[Dataset items]
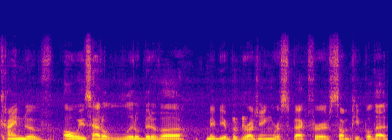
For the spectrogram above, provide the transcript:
kind of always had a little bit of a maybe a begrudging respect for some people that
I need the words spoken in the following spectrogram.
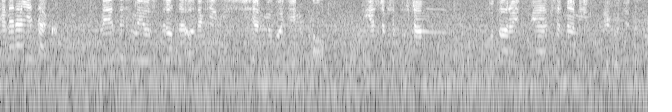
Generalnie tak. My jesteśmy już w drodze od jakichś 7 godzin. No, I jeszcze dwie przed nami. dwie godziny, no.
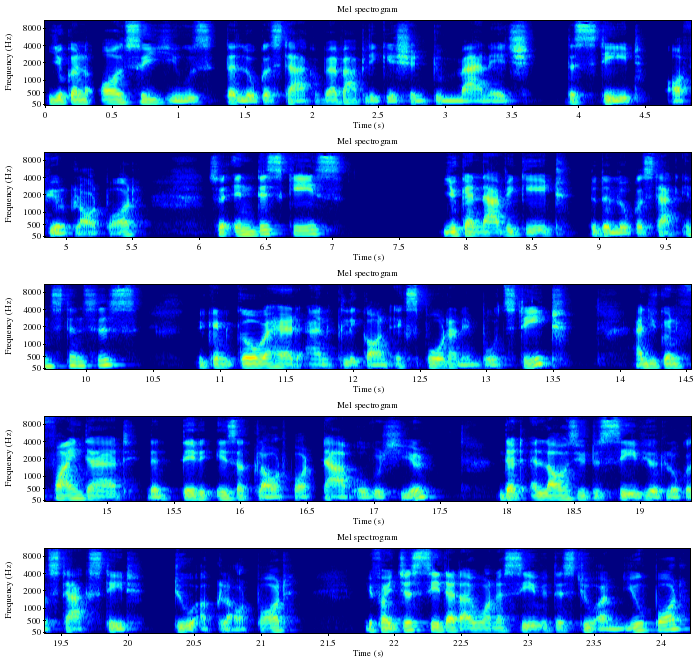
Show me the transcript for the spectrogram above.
you can also use the local stack web application to manage the state of your Cloud Pod. So in this case, you can navigate to the local stack instances. You can go ahead and click on export and import state. And you can find that, that there is a Cloud Pod tab over here that allows you to save your local stack state to a Cloud Pod. If I just say that I want to save this to a new pod,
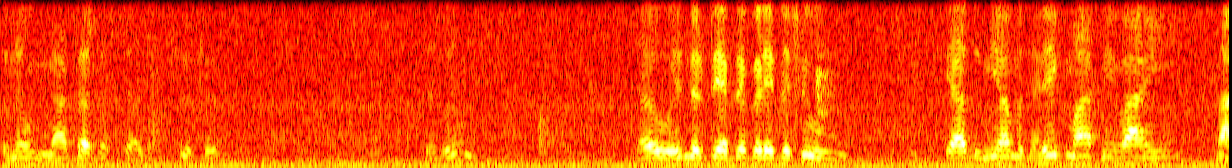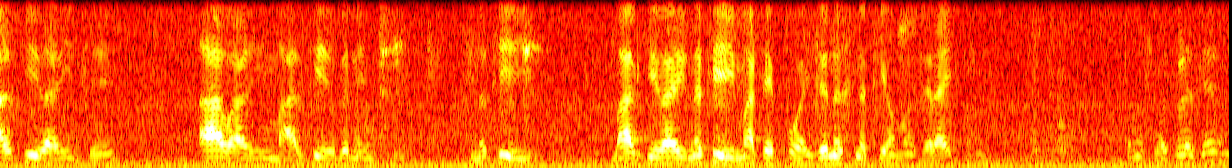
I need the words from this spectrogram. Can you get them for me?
તમે જ્ઞાતા દસતા છો, શું છે? હવે ઓરિજિનલ ટેપ રેકર્ડ એટલે શું? કે આ દુનિયામાં દરેક માણસની વાણી માલકી વાળી છે. આ વાણી માલકી વગરની નથી. માલકી વાળી નથી, માટે પોઈઝનસ નથી આમાં જરાય પણ તમે છે ને?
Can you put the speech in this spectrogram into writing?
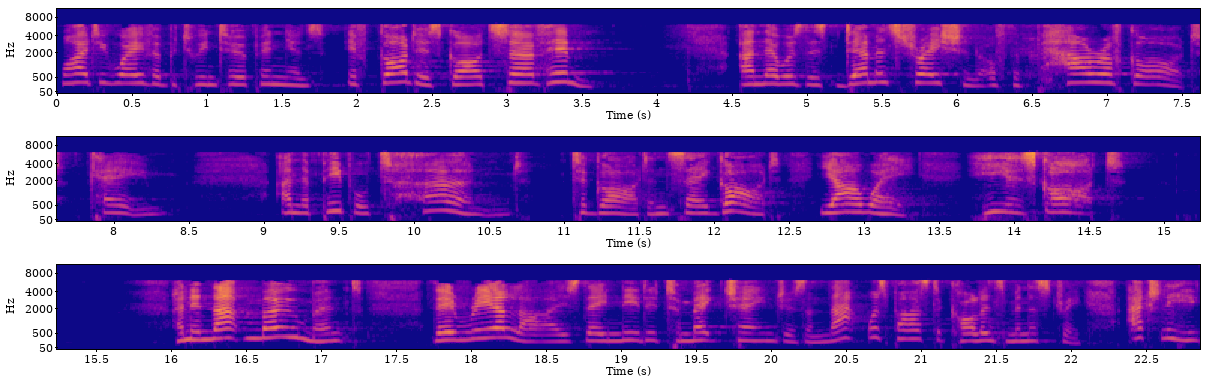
Why do you waver between two opinions? If God is God, serve Him. And there was this demonstration of the power of God came, and the people turned to God and say, God, Yahweh, He is God. And in that moment, they realized they needed to make changes, and that was Pastor Colin's ministry. Actually, he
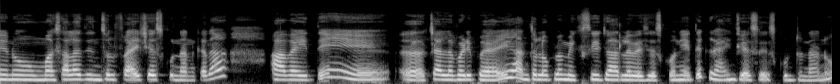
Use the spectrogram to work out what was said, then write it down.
నేను మసాలా దినుసులు ఫ్రై చేసుకున్నాను కదా అవి అయితే చల్లబడిపోయాయి. అంత లోపల మిక్సీ జార్లో వేసేసుకొని అయితే గ్రైండ్ చేసేసుకుంటున్నాను.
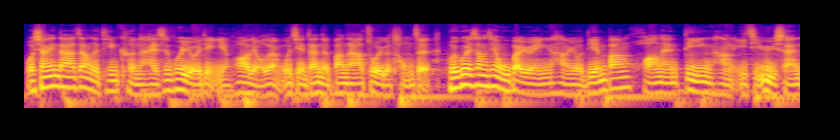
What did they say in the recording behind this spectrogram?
我相信大家这样子听，可能还是会有一点眼花缭乱。我简单的帮大家做一个统整，回馈上限五百元银行有联邦、华南、地银行以及玉山。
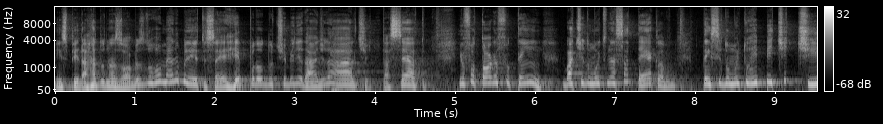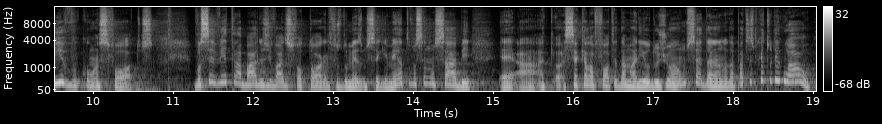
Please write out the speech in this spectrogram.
inspirado nas obras do Romero Brito. Isso aí é reprodutibilidade da arte, tá certo? E o fotógrafo tem batido muito nessa tecla, tem sido muito repetitivo com as fotos. Você vê trabalhos de vários fotógrafos do mesmo segmento, você não sabe é, a, a, se aquela foto é da Maria ou do João, se é da Ana ou da Patrícia, porque é tudo igual.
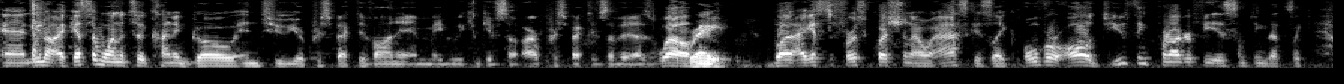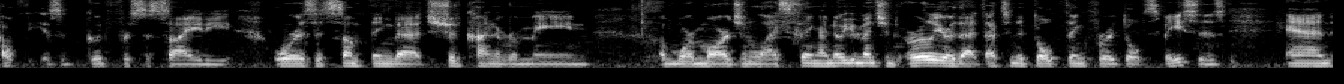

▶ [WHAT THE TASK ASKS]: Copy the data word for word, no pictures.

▶ [RESULT OF THE TASK]:
For the spectrogram above, provide the transcript:
kind of always had a little bit of a maybe a begrudging respect for some people that
I need the words spoken in the following spectrogram.
Generalnie tak. My jesteśmy już w drodze od jakichś 7 godzin. No, I jeszcze dwie przed nami. dwie godziny, no.
Show me the transcript for the spectrogram above.
you can also use the local stack web application to manage the state of your Cloud Pod. So in this case, you can navigate to the local stack instances. You can go ahead and click on export and import state. And you can find that, that there is a Cloud Pod tab over here that allows you to save your local stack state to a Cloud Pod. If I just say that I want to save this to a new pod,
I need the words from this spectrogram. Can you get them for me?
તમે જ્ઞાતા દસતા છો, શું છે? હવે ઓરિજિનલ ટેપ રેકર્ડ એટલે શું? કે આ દુનિયામાં દરેક માણસની વાણી માલકી વાળી છે. આ વાણી માલકી વગરની નથી. માલકી વાળી નથી, માટે પોઈઝનસ નથી આમાં જરાય પણ તમે છે ને?
Can you put the speech in this spectrogram into writing?
Why do you waver between two opinions? If God is God, serve Him. And there was this demonstration of the power of God came, and the people turned to God and say, God, Yahweh, He is God. And in that moment, they realized they needed to make changes, and that was Pastor Colin's ministry. Actually, he
Use the spectrogram to work out what was said, then write it down.
నేను మసాలా దినుసులు ఫ్రై చేసుకున్నాను కదా అవి అయితే చల్లబడిపోయాయి. అంత లోపల మిక్సీ జార్లో వేసేసుకొని అయితే గ్రైండ్ చేసేసుకుంటున్నాను.
What did they say in the recording behind this spectrogram?
我相信大家这样子听，可能还是会有一点眼花缭乱。我简单的帮大家做一个统整，回馈上限五百元银行有联邦、华南、地银行以及玉山。
Please write out the speech in this spectrogram.
inspirado nas obras do Romero Brito. Isso aí é reprodutibilidade da arte, tá certo? E o fotógrafo tem batido muito nessa tecla, tem sido muito repetitivo com as fotos. Você vê trabalhos de vários fotógrafos do mesmo segmento, você não sabe é, a, a, se aquela foto é da Maria ou do João, se é da Ana ou da Patrícia, porque é tudo igual.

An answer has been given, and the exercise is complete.